DIRECTIONS FOR THIS TASK: When you repeat the material, keep each line exact and omit the pictures.

SOURCE INFORMATION:
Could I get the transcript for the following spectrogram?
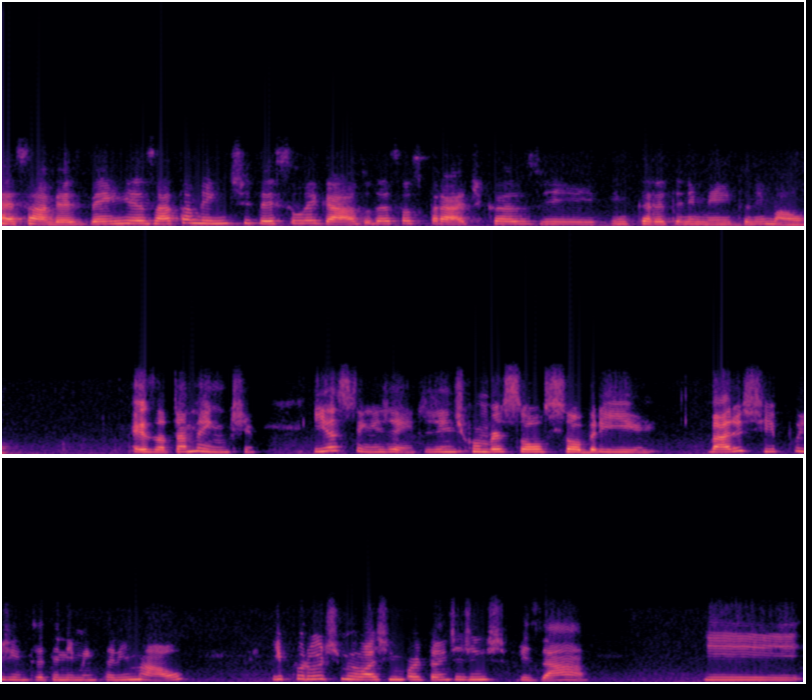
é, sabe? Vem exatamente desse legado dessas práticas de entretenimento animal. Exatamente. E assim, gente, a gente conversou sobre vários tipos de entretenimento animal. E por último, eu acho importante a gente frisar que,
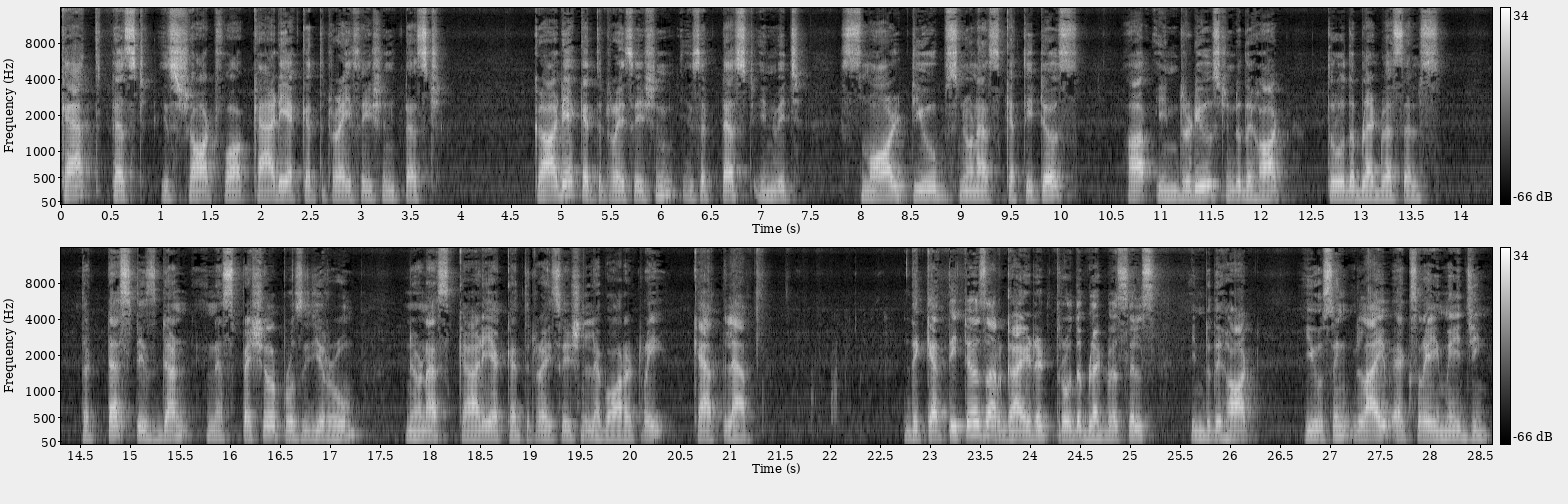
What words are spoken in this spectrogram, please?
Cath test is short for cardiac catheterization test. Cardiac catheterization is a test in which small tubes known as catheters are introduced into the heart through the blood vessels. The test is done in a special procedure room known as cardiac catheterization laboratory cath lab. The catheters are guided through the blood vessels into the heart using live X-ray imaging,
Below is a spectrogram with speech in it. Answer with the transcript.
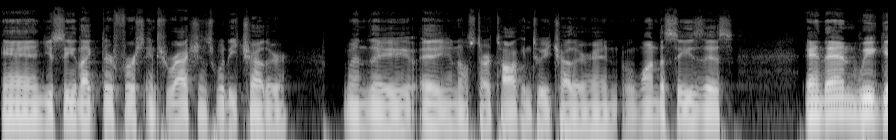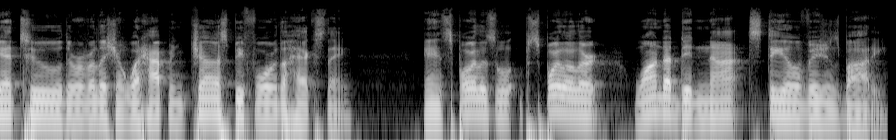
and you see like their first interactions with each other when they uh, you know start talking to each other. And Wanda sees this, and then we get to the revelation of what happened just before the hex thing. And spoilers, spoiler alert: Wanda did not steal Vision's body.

EXERCISE ANSWER:
Could I get the transcript for the following spectrogram?
é, sabe? Vem exatamente desse legado dessas práticas de entretenimento animal. Exatamente. E assim, gente, a gente conversou sobre vários tipos de entretenimento animal. E por último, eu acho importante a gente frisar que,
What words are spoken in this spectrogram, please?
Cath test is short for cardiac catheterization test. Cardiac catheterization is a test in which small tubes known as catheters are introduced into the heart through the blood vessels. The test is done in a special procedure room known as cardiac catheterization laboratory cath lab. The catheters are guided through the blood vessels into the heart using live X-ray imaging,
Below is a spectrogram with speech in it. Answer with the transcript.
and you see like their first interactions with each other when they uh, you know start talking to each other. And Wanda sees this, and then we get to the revelation of what happened just before the hex thing. And spoilers, spoiler alert: Wanda did not steal Vision's body.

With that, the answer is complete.